The same principle of having positive regard would apply to treating the people whom you work with, subject to reasonable standards of respect, non-discrimination and boundaries.
It would greatly facilitate your work, if you focus on the objective of the case/transaction and the task at hand, and not let your personal judgment of the clients or colleagues affect your emotions and stand in the way. Avoid personalising or labelling others or yourself, and try to be rational, open-minded and receptive to others, including your subordinates.
It is of utmost importance that we stay true to ourselves at all times, and act in a manner that is congruent with our feelings. If you are having difficulty with certain issues, take control of the issues and face them up-front. If you do not find your work fulfilling, reflect on what you are doing and whether it accords with your values and passion. If you are experiencing burnout, evaluate your actions and working environment, and take steps for self-care or have a change of environment. If your health is suffering or your personal life is falling apart because of your work, take stock of your current priorities in life.
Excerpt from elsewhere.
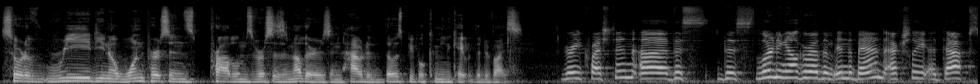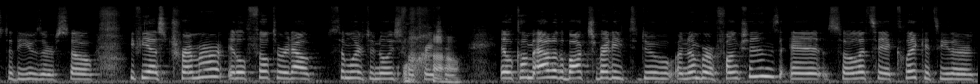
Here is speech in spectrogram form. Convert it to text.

It also pays to be sincere and honest with your clients and the people that you work with. If you think you are not able to meet certain deadlines, it is better to be truthful about it and manage your client’s or your supervisor’s expectations. If you have made any mistake, take ownership and apologise for it. If you disagree with your client’s or your co-worker’s approach, share your views in a respectful way.
You will earn the respect of your clients and colleagues by being congruent and mature, and managing any issues in a professional manner.
For a lawyer to be effective, besides being technically sound, he/she needs to be good at reading people, reading the room/court, and understanding the issues or situations. It is therefore important to have empathy, the ability to put yourself in the shoes of others, and try to understand the situation from the perspective of your client, the counter-party, the opposing counsel, and other stakeholders. By understanding the client and other opposing side, you will be in a better position to provide a good solution to satisfy the parties concerned.
Similarly, having empathy for the people that you work with will reduce a lot of workplace conflicts. Looking from the other person’s perspective and not jumping to conclusions are important traits for enhancing healthy working relationships. From what I can see, empathy appears to be a rare commodity within the legal profession. This could be due to the high level of pressure from top down, causing everybody to be single-mindedly concerned about meeting his/her own performance targets or deadlines. Practising empathy will enhance your emotional intelligence which is an asset that is just as important, if not more, as your technical skills in sustaining your law practice.
However, above all, you must always have self-compassion, and not be too critical about yourself or your mistakes. Having a high but realistic standard for your work is fine, but trying to be perfect is unhealthy as there is no such thing as being “perfect”. You should not be afraid to make mistakes, as you learn by making mistakes, just like any other senior lawyers in the profession.
As a newly admitted lawyer, do take your time to explore and find the right path for yourself, and a firm that offers the right fit for you. Try practising the key conditions of being a person-centred lawyer – by being non-critical, congruent and empathic, to self and others. If there are more person-centred lawyers in the legal industry, it would be more sustainable for young lawyers to remain in the profession for the long haul.
Once again, congratulations, and best wishes to you in crafting your path forward.